Task data:

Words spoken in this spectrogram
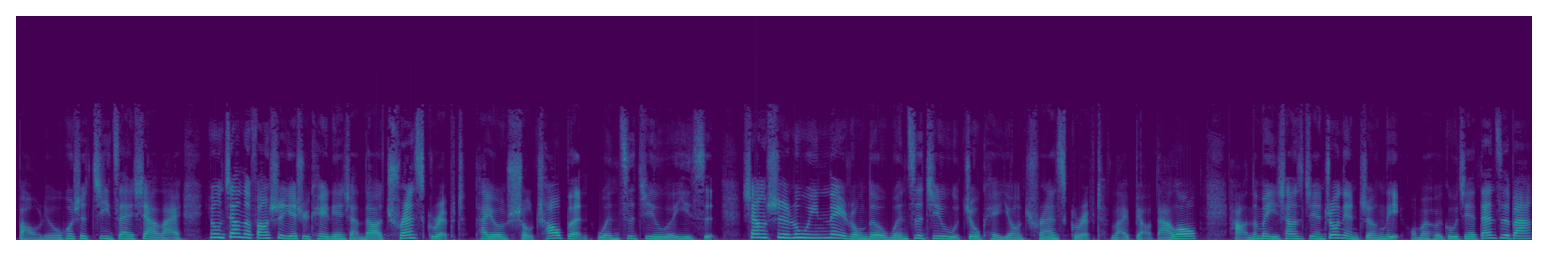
保留或是记载下来，用这样的方式，也许可以联想到 transcript，它有手抄本、文字记录的意思。像是录音内容的文字记录，就可以用 transcript 来表达喽。好，那么以上是今天重点整理，我们回顾这些单字吧。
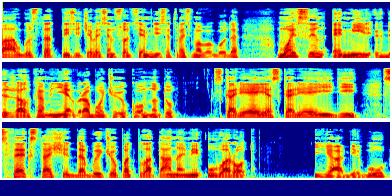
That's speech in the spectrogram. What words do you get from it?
августа 1878 года, мой сын Эмиль вбежал ко мне в рабочую комнату. «Скорее, скорее иди! Сфекс тащит добычу под платанами у ворот!» Я бегу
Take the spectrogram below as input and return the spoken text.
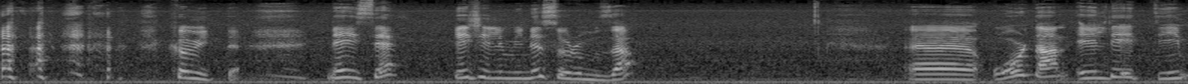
Komikti. Neyse geçelim yine sorumuza. Ee, oradan elde ettiğim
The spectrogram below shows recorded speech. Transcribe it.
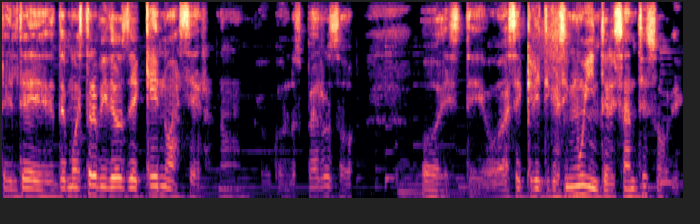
Él te, demuestra videos de qué no hacer, ¿no? Con los perros o, este, o hace críticas muy interesantes sobre,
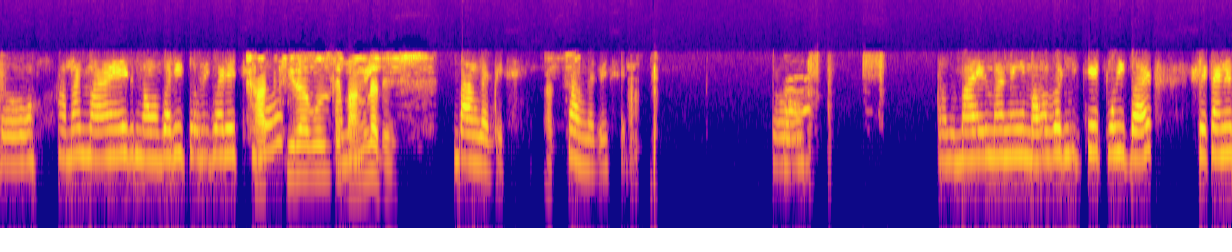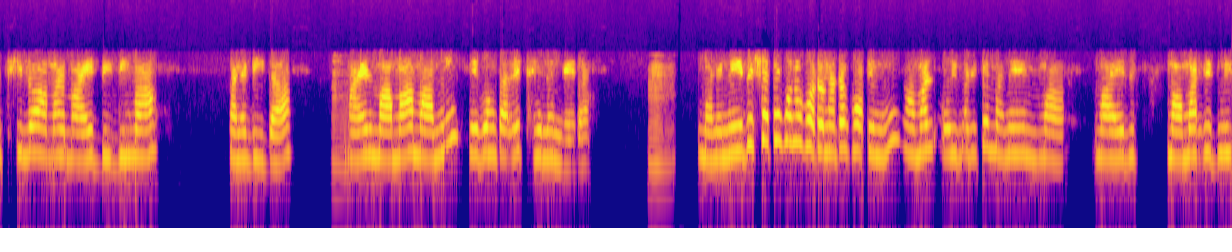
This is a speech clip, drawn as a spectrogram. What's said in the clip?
তো আমার মায়ের মামা বাড়ির পরিবারে ছিল সাতক্ষীরা বলতে বাংলাদেশ? বাংলাদেশ আচ্ছা। বাংলাদেশে। তো আমার মায়ের মানে মামা বাড়ির যে পরিবার সেখানে ছিল আমার মায়ের দিদিমা মানে দিদা মায়ের মামা মামি এবং তাদের ছেলে মেয়েরা। মানে মেয়েদের সাথে কোনো ঘটনাটা ঘটেনি। আমার ওই বাড়িতে মানে মায়ের মামার যে দুই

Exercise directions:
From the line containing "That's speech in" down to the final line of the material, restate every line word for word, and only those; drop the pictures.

Answer for this exercise:
That's speech in the spectrogram. What words do you get from it?
августа 1878 года, мой сын Эмиль вбежал ко мне в рабочую комнату. «Скорее, скорее иди! Сфекс тащит добычу под платанами у ворот!» Я бегу
Take the spectrogram below as input and return the spoken text.
Komikti. Neyse geçelim yine sorumuza. Ee, oradan elde ettiğim
The spectrogram below shows recorded speech. Transcribe it.
Él te, demuestra videos de qué no hacer, ¿no? Con los perros o, este, o hace críticas muy interesantes sobre,
This is a speech clip, drawn as a spectrogram. What's said in the clip?
তো আমার মায়ের মামা বাড়ির পরিবারে ছিল সাতক্ষীরা বলতে বাংলাদেশ? বাংলাদেশ আচ্ছা। বাংলাদেশে। তো আমার মায়ের মানে মামা বাড়ির যে পরিবার সেখানে ছিল আমার মায়ের দিদিমা মানে দিদা মায়ের মামা মামি এবং তাদের ছেলে মেয়েরা। মানে মেয়েদের সাথে কোনো ঘটনাটা ঘটেনি। আমার ওই বাড়িতে মানে মায়ের মামার যে দুই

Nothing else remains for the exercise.